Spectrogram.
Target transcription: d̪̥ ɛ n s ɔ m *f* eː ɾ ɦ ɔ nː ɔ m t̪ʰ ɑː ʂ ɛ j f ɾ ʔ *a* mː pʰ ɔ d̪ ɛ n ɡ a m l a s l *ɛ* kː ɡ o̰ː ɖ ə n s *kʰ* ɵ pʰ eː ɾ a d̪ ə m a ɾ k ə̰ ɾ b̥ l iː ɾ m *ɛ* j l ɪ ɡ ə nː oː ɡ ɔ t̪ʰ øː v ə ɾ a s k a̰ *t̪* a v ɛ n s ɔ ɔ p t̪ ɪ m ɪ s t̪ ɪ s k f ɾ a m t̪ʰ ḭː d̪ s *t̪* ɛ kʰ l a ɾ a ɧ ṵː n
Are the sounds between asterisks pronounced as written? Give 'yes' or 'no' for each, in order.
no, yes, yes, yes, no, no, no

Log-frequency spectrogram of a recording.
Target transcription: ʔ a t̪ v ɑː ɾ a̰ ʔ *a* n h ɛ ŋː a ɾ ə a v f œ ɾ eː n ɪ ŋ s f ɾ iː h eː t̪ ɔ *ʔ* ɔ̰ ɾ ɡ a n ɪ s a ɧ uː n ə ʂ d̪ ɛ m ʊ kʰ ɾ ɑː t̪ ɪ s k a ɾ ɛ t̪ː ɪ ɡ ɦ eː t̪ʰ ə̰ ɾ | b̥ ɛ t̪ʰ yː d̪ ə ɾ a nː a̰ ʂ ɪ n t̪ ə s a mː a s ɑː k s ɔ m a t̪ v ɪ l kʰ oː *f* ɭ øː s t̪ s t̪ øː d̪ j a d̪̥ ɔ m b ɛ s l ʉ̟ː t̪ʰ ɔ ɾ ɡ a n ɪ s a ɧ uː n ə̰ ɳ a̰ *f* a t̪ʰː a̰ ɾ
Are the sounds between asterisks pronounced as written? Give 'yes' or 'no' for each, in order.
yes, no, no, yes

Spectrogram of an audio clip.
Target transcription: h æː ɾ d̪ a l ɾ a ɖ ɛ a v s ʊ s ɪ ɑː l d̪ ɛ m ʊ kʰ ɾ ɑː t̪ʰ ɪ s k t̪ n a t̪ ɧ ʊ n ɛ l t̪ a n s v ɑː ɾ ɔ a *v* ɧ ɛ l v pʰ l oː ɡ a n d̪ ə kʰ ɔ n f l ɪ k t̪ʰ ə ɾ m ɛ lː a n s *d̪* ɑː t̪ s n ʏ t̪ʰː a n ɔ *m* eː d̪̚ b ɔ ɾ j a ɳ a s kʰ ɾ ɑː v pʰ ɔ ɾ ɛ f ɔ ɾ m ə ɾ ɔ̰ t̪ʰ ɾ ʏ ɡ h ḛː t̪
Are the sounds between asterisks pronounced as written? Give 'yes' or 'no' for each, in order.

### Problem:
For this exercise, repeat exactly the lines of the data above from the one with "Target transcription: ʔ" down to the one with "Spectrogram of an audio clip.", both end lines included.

### Finished exercise:
Target transcription: ʔ a t̪ v ɑː ɾ a̰ ʔ *a* n h ɛ ŋː a ɾ ə a v f œ ɾ eː n ɪ ŋ s f ɾ iː h eː t̪ ɔ *ʔ* ɔ̰ ɾ ɡ a n ɪ s a ɧ uː n ə ʂ d̪ ɛ m ʊ kʰ ɾ ɑː t̪ ɪ s k a ɾ ɛ t̪ː ɪ ɡ ɦ eː t̪ʰ ə̰ ɾ | b̥ ɛ t̪ʰ yː d̪ ə ɾ a nː a̰ ʂ ɪ n t̪ ə s a mː a s ɑː k s ɔ m a t̪ v ɪ l kʰ oː *f* ɭ øː s t̪ s t̪ øː d̪ j a d̪̥ ɔ m b ɛ s l ʉ̟ː t̪ʰ ɔ ɾ ɡ a n ɪ s a ɧ uː n ə̰ ɳ a̰ *f* a t̪ʰː a̰ ɾ
Are the sounds between asterisks pronounced as written? Give 'yes' or 'no' for each, in order.
yes, no, no, yes

Spectrogram of an audio clip.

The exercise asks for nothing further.